[Saved entries]
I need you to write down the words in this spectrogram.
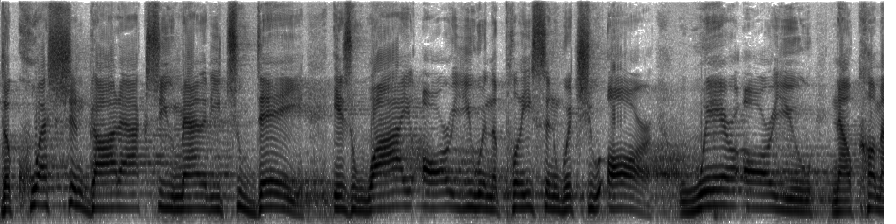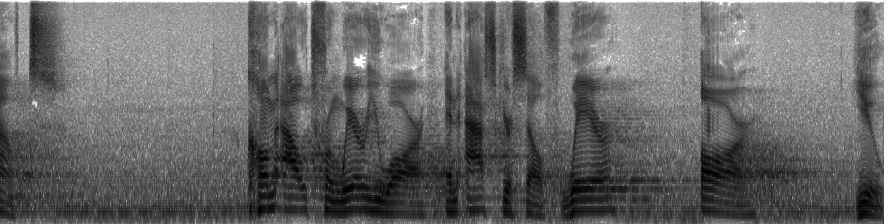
The question God asks humanity today is why are you in the place in which you are? Where are you? Now come out. Come out from where you are and ask yourself, where are you?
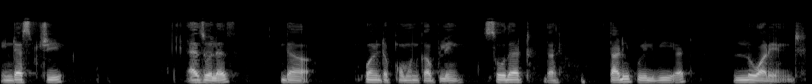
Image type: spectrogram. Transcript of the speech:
industry as well as the point of common coupling so that the tariff will be at lower end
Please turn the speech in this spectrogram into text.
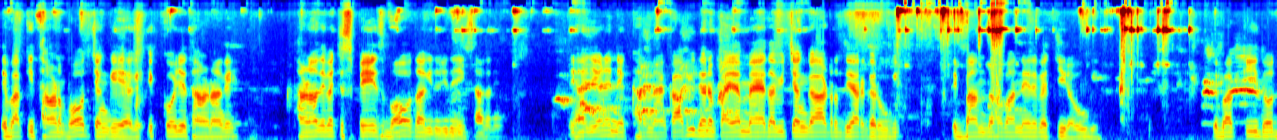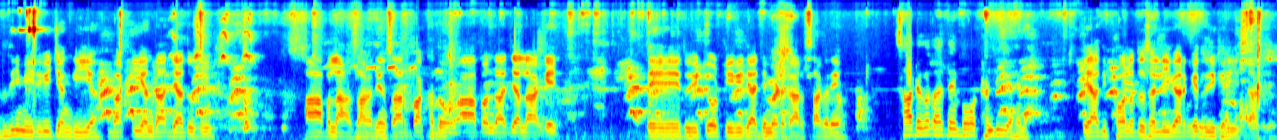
ਤੇ ਬਾਕੀ ਥਾਣ ਬਹੁਤ ਚੰਗੇ ਹੈਗੇ ਇੱਕੋ ਜਿਹੇ ਥਾਣ ਆਗੇ। ਥਾਣਾ ਦੇ ਵਿੱਚ ਸਪੇਸ ਬਹੁਤ ਆ ਗਈ ਤੁਸੀਂ ਦੇਖ ਸਕਦੇ ਹੋ। ਤੇ ਹਜੇ ਇਹਨੇ ਨਿਖਰਨਾ ਕਾਫੀ ਦਿਨ ਪਏ ਆ ਮੈਂ ਦਾ ਵੀ ਚੰਗਾ ਆਰਡਰ ਤਿਆਰ ਕਰੂਗੀ। ਤੇ ਬੰਦ ਹਵਾਨੇ ਦੇ ਵਿੱਚ ਹੀ ਰਹੂਗੀ। ਤੇ ਬਾਕੀ ਦੁੱਧ ਦੀ ਉਮੀਦ ਵੀ ਚੰਗੀ ਆ। ਬਾਕੀ ਅੰਦਾਜ਼ਾ ਤੁਸੀਂ ਆਪ ਲਾ ਸਕਦੇ ਹੋ। ਸਾਰ ਪੱਖ ਤੋਂ ਆਪ ਅੰਦਾਜ਼ਾ ਲਾ ਕੇ ਤੇ ਤੁਸੀਂ ਝੋਟੀ ਦੀ ਜੱਜਮੈਂਟ ਕਰ ਸਕਦੇ ਹੋ। ਸਾਡੇ ਕੋਲ ਤਾਂ ਹਜੇ ਬਹੁਤ ਠੰਡੀ ਹੈ ਇਹ ਤੇ ਆਦੀ ਫੁੱਲ ਤਸੱਲੀ ਕਰਕੇ ਤੁਸੀਂ ਖਰੀਦ ਸਕਦੇ ਹੋ।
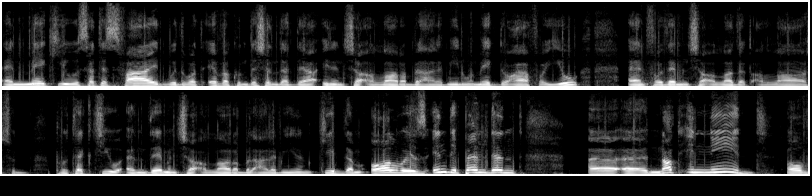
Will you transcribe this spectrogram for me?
and make you satisfied with whatever condition that they are in, inshaAllah Rabbil Alameen. We make dua for you and for them, inshaAllah, that Allah should protect you and them, inshaAllah Rabbil Alameen, and keep them always independent, uh, uh, not in need of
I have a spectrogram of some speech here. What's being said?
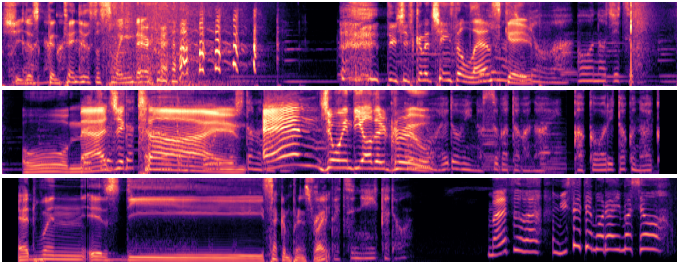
She just continues to swing there. Dude, she's gonna change the landscape. Oh, magic time! And join the other group! Edwin is the second prince, right? 別にいいけどまずは見せてもらいましょう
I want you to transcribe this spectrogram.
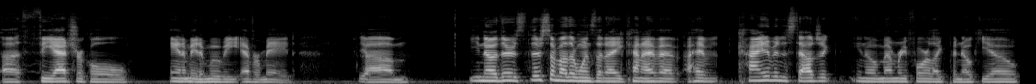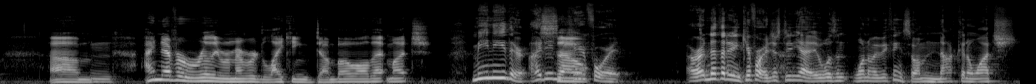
uh, theatrical animated movie ever made. Yeah. Um, you know, there's there's some other ones that I kind of have I have kind of a nostalgic you know memory for, like Pinocchio. Um, I never really remembered liking Dumbo all that much. Me neither. I didn't So- care for it. Or not that I didn't care for it. I just didn't. Yeah, it wasn't one of my big things. So I'm not gonna watch.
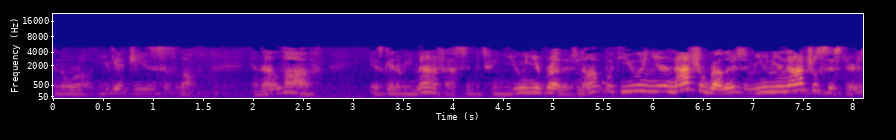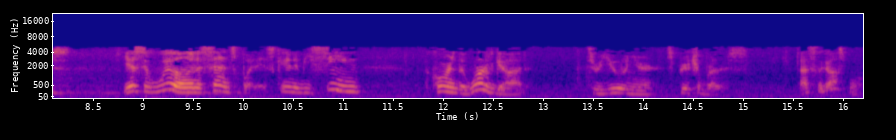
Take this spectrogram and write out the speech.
in the world. You get Jesus' love. And that love is going to be manifested between you and your brothers, not with you and your natural brothers and you and your natural sisters. Yes, it will in a sense, but it's going to be seen according to the Word of God through you and your spiritual brothers. That's the gospel.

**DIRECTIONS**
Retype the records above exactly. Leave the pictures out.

**RESULT OF THE EXERCISE**
I need you to write down the words in this spectrogram.
The question God asks humanity today is why are you in the place in which you are? Where are you? Now come out. Come out from where you are and ask yourself, where are you?
Image type: spectrogram. Transcript of the speech:
industry as well as the point of common coupling so that the tariff will be at lower end
Please turn the speech in this spectrogram into text.
ਤੇ ਬਾਕੀ ਥਾਣ ਬਹੁਤ ਚੰਗੇ ਹੈਗੇ ਇੱਕੋ ਜਿਹੇ ਥਾਣ ਆਗੇ। ਥਾਣਾ ਦੇ ਵਿੱਚ ਸਪੇਸ ਬਹੁਤ ਆ ਗਈ ਤੁਸੀਂ ਦੇਖ ਸਕਦੇ ਹੋ। ਤੇ ਹਜੇ ਇਹਨੇ ਨਿਖਰਨਾ ਕਾਫੀ ਦਿਨ ਪਏ ਆ ਮੈਂ ਦਾ ਵੀ ਚੰਗਾ ਆਰਡਰ ਤਿਆਰ ਕਰੂਗੀ। ਤੇ ਬੰਦ ਹਵਾਨੇ ਦੇ ਵਿੱਚ ਹੀ ਰਹੂਗੀ। ਤੇ ਬਾਕੀ ਦੁੱਧ ਦੀ ਉਮੀਦ ਵੀ ਚੰਗੀ ਆ। ਬਾਕੀ ਅੰਦਾਜ਼ਾ ਤੁਸੀਂ ਆਪ ਲਾ ਸਕਦੇ ਹੋ। ਸਾਰ ਪੱਖ ਤੋਂ ਆਪ ਅੰਦਾਜ਼ਾ ਲਾ ਕੇ ਤੇ ਤੁਸੀਂ ਝੋਟੀ ਦੀ ਜੱਜਮੈਂਟ ਕਰ ਸਕਦੇ ਹੋ। ਸਾਡੇ ਕੋਲ ਤਾਂ ਹਜੇ ਬਹੁਤ ਠੰਡੀ ਹੈ ਇਹ ਤੇ ਆਦੀ ਫੁੱਲ ਤਸੱਲੀ ਕਰਕੇ ਤੁਸੀਂ ਖਰੀਦ ਸਕਦੇ ਹੋ।
Will you transcribe this spectrogram for me?
and make you satisfied with whatever condition that they are in, inshaAllah Rabbil Alameen. We make dua for you and for them, inshaAllah, that Allah should protect you and them, inshaAllah Rabbil Alameen, and keep them always independent, uh, uh, not in need of
I have a spectrogram of some speech here. What's being said?
She just continues to swing there. Dude, she's gonna change the landscape. Oh, magic time! And join the other group! Edwin is the second prince, right? 別にいいけどまずは見せてもらいましょう
I want you to transcribe this spectrogram.
uh, theatrical animated movie ever made. Yeah. Um, you know, there's there's some other ones that I kind of have I have kind of a nostalgic you know memory for, like Pinocchio. Um, I never really remembered liking Dumbo all that much. Me neither. I didn't So- care for it. Or not that I didn't care for it. I just didn't. Yeah, it wasn't one of my big things. So I'm not gonna watch.
Take this spectrogram and write out the speech.
in the world. You get Jesus' love. And that love is going to be manifested between you and your brothers, not with you and your natural brothers and you and your natural sisters. Yes, it will in a sense, but it's going to be seen according to the Word of God through you and your spiritual brothers. That's the gospel.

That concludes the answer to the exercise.